Thesis (Ph.D.)-University of KwaZulu-Natal, Durban, 2009.
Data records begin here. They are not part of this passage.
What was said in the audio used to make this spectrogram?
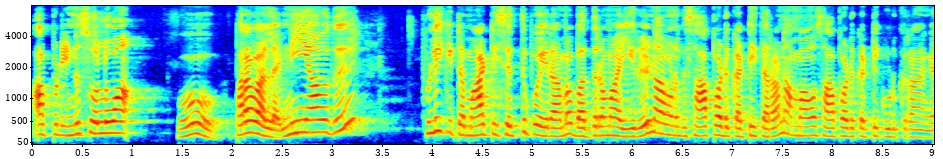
அப்படின்னு சொல்லுவான். ஓ பரவாயில்ல. நீயாவது புலிக்கிட்ட மாட்டி செத்து போயிடாம பத்திரமா இரு. நான் உனக்கு சாப்பாடு கட்டித்தரேன் அம்மாவும் சாப்பாடு கட்டி கொடுக்குறாங்க.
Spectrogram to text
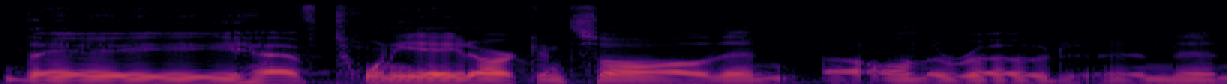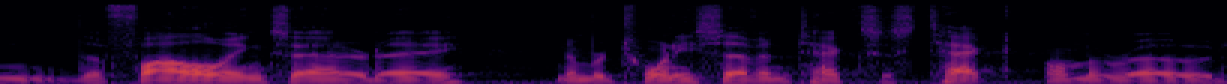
They have 28 Arkansas then uh, on the road, and then the following Saturday, number 27 Texas Tech on the road.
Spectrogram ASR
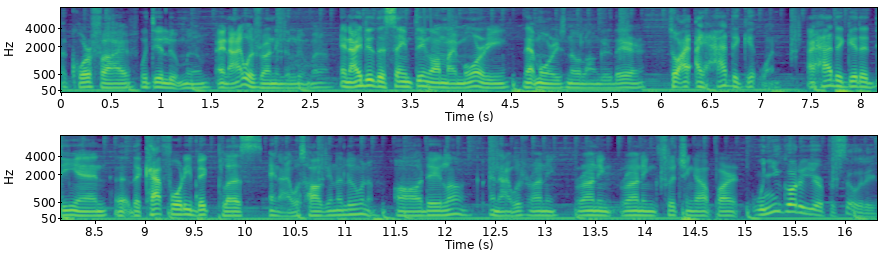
a Core 5 with the aluminum, and I was running aluminum. And I did the same thing on my Mori. That Mori's no longer there. So I, I had to get one. I had to get a DN, uh, the Cat 40 Big Plus, and I was hogging aluminum all day long. And I was running, running, running, switching out part. When you go to your facility,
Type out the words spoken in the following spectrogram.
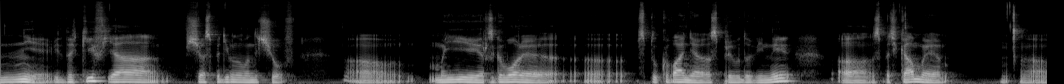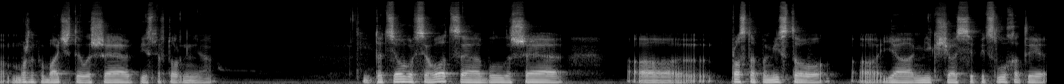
ні, від батьків я щось подібного не чув. Е, мої розговори, е, спілкування з приводу війни е, з батьками можна побачити лише після вторгнення. До цього всього це було лише просто по місту я міг щось підслухати,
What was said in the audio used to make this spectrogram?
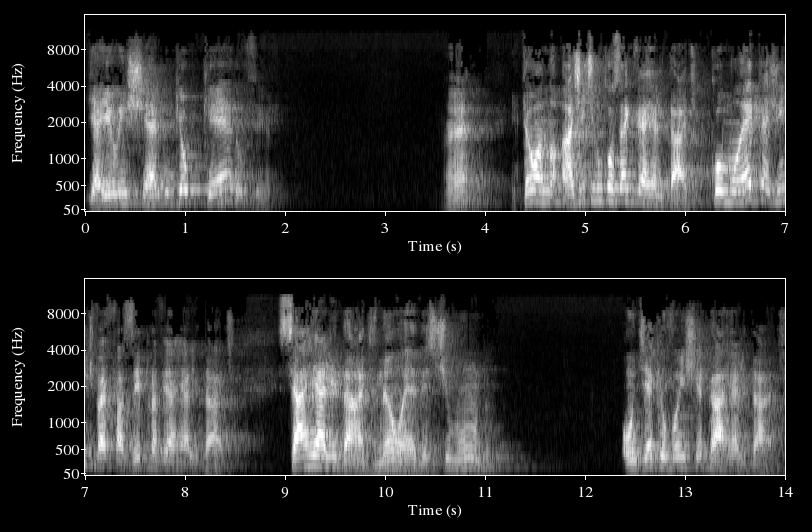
E aí eu enxergo o que eu quero ver. Né? Então a, a gente não consegue ver a realidade. Como é que a gente vai fazer para ver a realidade? Se a realidade não é deste mundo, onde é que eu vou enxergar a realidade?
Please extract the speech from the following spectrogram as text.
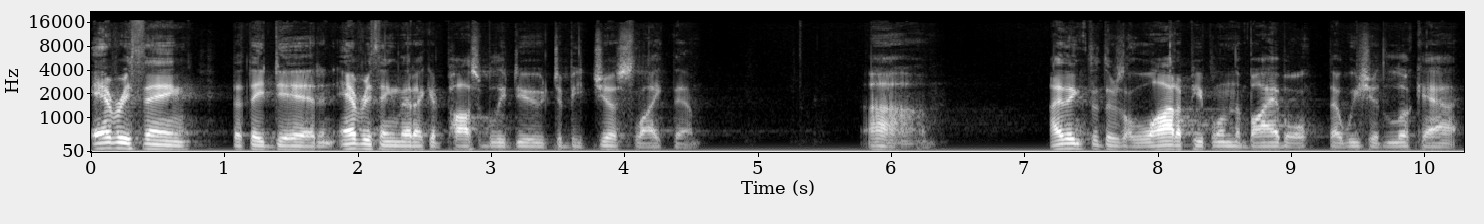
everything that they did and everything that I could possibly do to be just like them. Um, I think that there's a lot of people in the Bible that we should look at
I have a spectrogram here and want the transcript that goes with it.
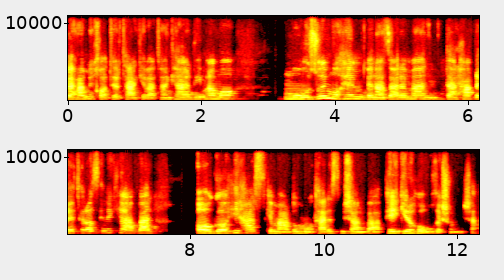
به همین خاطر ترک وطن کردیم اما موضوع مهم به نظر من در حق اعتراض اینه که اول آگاهی هست که مردم معترض میشن و پیگیر حقوقشون میشن.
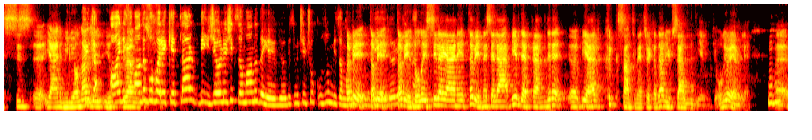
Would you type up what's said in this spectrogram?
siz e, yani milyonlarca Çünkü yıl aynı süren... zamanda bu hareketler bir jeolojik zamanı da yayılıyor. Bizim için çok uzun bir zaman. Tabii tabii yayılıyor, tabii. Dolayısıyla yani tabii mesela bir depremde e, bir yer 40 santimetre kadar yükseldi diyelim ki. Oluyor ya öyle. Ee,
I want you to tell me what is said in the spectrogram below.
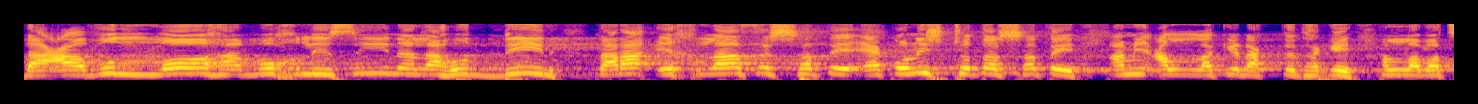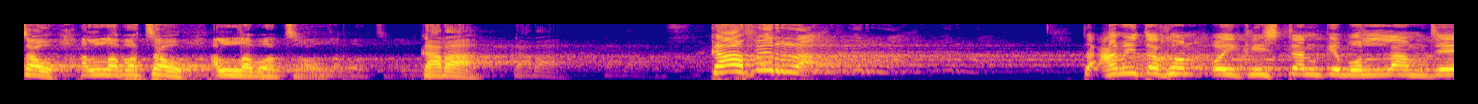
দাউল্লাহ আলাহুদ্দিন তারা এখলাসের সাথে একনিষ্ঠতার সাথে আমি আল্লাহকে ডাকতে থাকে আল্লাহ বাঁচাও আল্লাহ বাঁচাও আল্লাহ বাঁচাও কারা কাফেররা তা আমি তখন ওই খ্রিস্টানকে বললাম যে,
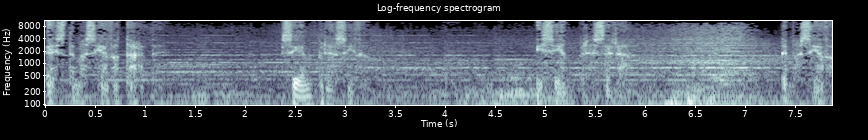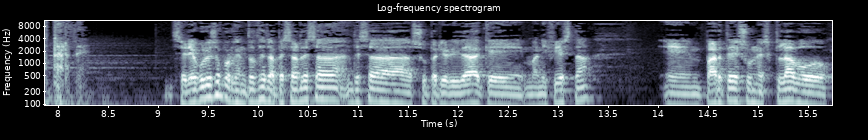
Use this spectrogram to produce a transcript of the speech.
Es demasiado tarde. Siempre ha sido. Y siempre será. Demasiado tarde. Sería curioso porque entonces, a pesar de esa, de esa superioridad que manifiesta, en parte es un esclavo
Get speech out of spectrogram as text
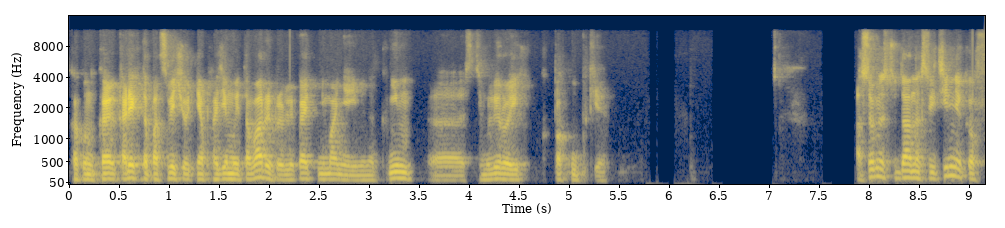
как он корректно подсвечивает необходимые товары и привлекает внимание именно к ним, стимулируя их к покупке. Особенностью данных светильников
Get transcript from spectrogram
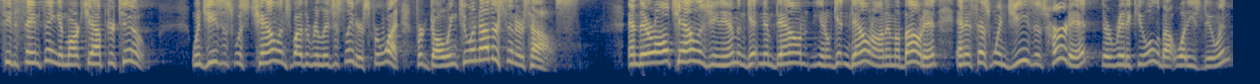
See the same thing in Mark chapter 2 when Jesus was challenged by the religious leaders for what? For going to another sinner's house. And they're all challenging him and getting him down, you know, getting down on him about it. And it says, when Jesus heard it, they're ridiculed about what he's doing.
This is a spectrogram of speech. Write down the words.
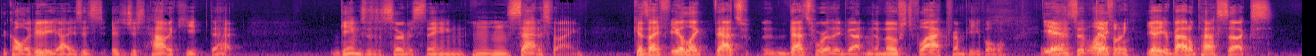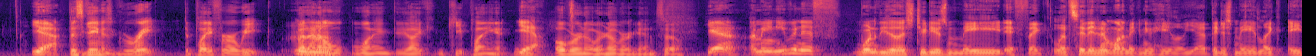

Radio--Transmitters and transmission--Fading., Multimedia communications., Theses--Electronic engineering.